Hiring a design firm with both graphic designers and landscape architects, is beneficial to the process of developing a coordinated and cohesive system of logos and signs. While it may be tempting to accomplish these goals with in-house talent, a quality design firm will provide insight outside of the park organization. Landscape architects understand the subtle difference in park use, landform, plant and animal life, and topography and can work close with graphic designers to ensure that items such as landform and plant material are represented accurately.
Ask Questions!! Once your design team is in place, it’s time to start asking serious questions. These questions are intended to not only shape the direction of the logos, but to verify that your park system is headed in the right direction. Because the logos are rather aspirational, it’s important to have your park systems aspirations firmly in hand before moving forward.
There are two sets of questions to ask: questions about the entire park system, and questions about the individual parks. Below are a series of questions to get you started. It’s important to note that some of the best people to answer these may not be in a park leadership position, so disseminating questionnaires may be beneficial.
About the entire system:
- What is our park system known for?
- Is there a misconception about state parks we’d like to correct?
- Is there a role we’d like our parks to play that isn’t realized yet?
- What sets our parks apart from others in the region/country?
- What ties our parks together?
About the individual parks:
- What makes each park unique?
– Is it Landform? Flora? Fauna? Prevalent uses? Clientele? History? Culture? Seasonal interest? Day/night interest? Atmosphere?
- Is there a future use/vision we’d like the park to adopt?
- Is there a misconception about the park that we’d like to clarify/correct?
- What should the park be famous for?
- Why should someone choose this park over others?
- Are there unique stories that this park holds?
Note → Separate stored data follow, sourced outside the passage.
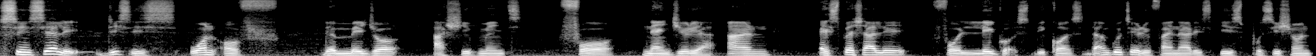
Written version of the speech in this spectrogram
Sincerely, this is one of the major achievements for Nigeria and especially for Lagos because Dangote Refineries is positioned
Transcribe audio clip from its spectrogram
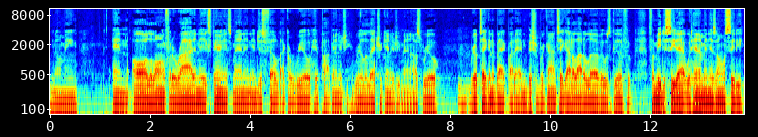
you know what I mean? And all along for the ride and the experience, man. And it just felt like a real hip hop energy, real electric energy, man. I was real. Mm-hmm. Real taken aback by that, and Bishop Brigante got a lot of love. It was good for for me to see that with him in his own city.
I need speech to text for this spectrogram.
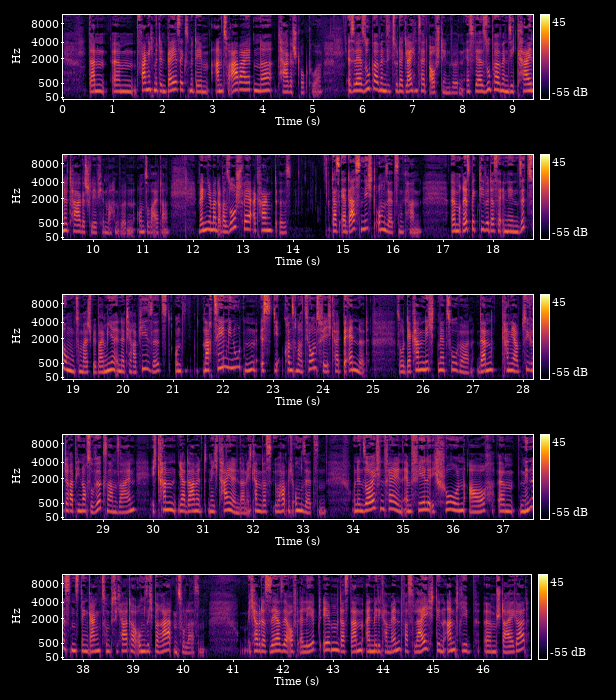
Dann ähm, fange ich mit den Basics, mit dem an zu arbeiten, ne? Tagesstruktur. Es wäre super, wenn Sie zu der gleichen Zeit aufstehen würden. Es wäre super, wenn Sie keine Tagesschläfchen machen würden und so weiter. Wenn jemand aber so schwer erkrankt ist, dass er das nicht umsetzen kann, ähm, respektive, dass er in den Sitzungen zum Beispiel bei mir in der Therapie sitzt und nach zehn Minuten ist die Konzentrationsfähigkeit beendet. So, der kann nicht mehr zuhören. Dann kann ja Psychotherapie noch so wirksam sein. Ich kann ja damit nicht heilen dann. Ich kann das überhaupt nicht umsetzen. Und in solchen Fällen empfehle ich schon auch ähm, mindestens den Gang zum Psychiater, um sich beraten zu lassen ich habe das sehr, sehr oft erlebt eben, dass dann ein Medikament, was leicht den Antrieb ähm, steigert,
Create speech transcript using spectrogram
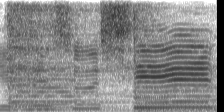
예수 시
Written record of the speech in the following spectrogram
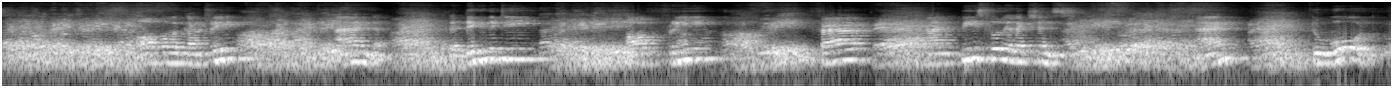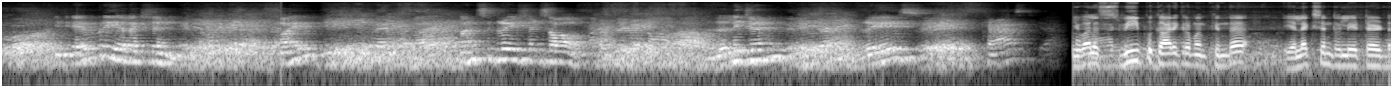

Tour the Parks – It’s essential to visit all of the parks in the system. Although this can be something of a challenge, simply because of distance and available time, it’s extremely valuable to the process and the best way to get a first-hand look the major destinations and amenities, key views, park entrances, park maintenance facilities, and any other key features that defined the park. In the case of the Kansas State Parks, we traveled to almost all the parks in two separate three-day trips. When the tours are completed, we recommend that the park system and design team work together to fully develop and document all possible themes for each of the parks and the park system as a whole.
The Beginnings of Design – The rest of the process is all design. While it may seem like a simple process, now that the theme is clear, the real work is only just beginning. It’s best to keep the design process intentionally iterative in nature: plan for several rounds of refinement and design options. It is difficult enough to develop one graphic; developing a family of graphics which all must work together is akin to a design marathon.
Iterative Drawing – Next, we recommend sketching out all of the logos – perhaps even several versions of the same one. This will help to identify and document the primary logo elements, shape, and size.
Final Approval – Once the logos have been finalized internally, it’s important to share them with the individual parks in a careful manner. You’re asking the individual parks to adopt this logo and sell it to their constituents, so it must have full support from the staff. If they are asked to sell something they aren’t behind, the merchandise and brand will not be promoted to its fullest extent, limiting the overall success of the initiative.
Below are a few examples of the logos that are under creation for the Kansas State Parks. We’re intentionally showing a few iterations of each logo to highlight the changes between initial hand-sketching to the final digitized form. These are still in a draft state, as the other logos are in the process of being finalized, however we’re finding the full suite to be compelling and unique – exactly like the landscape of Kansas.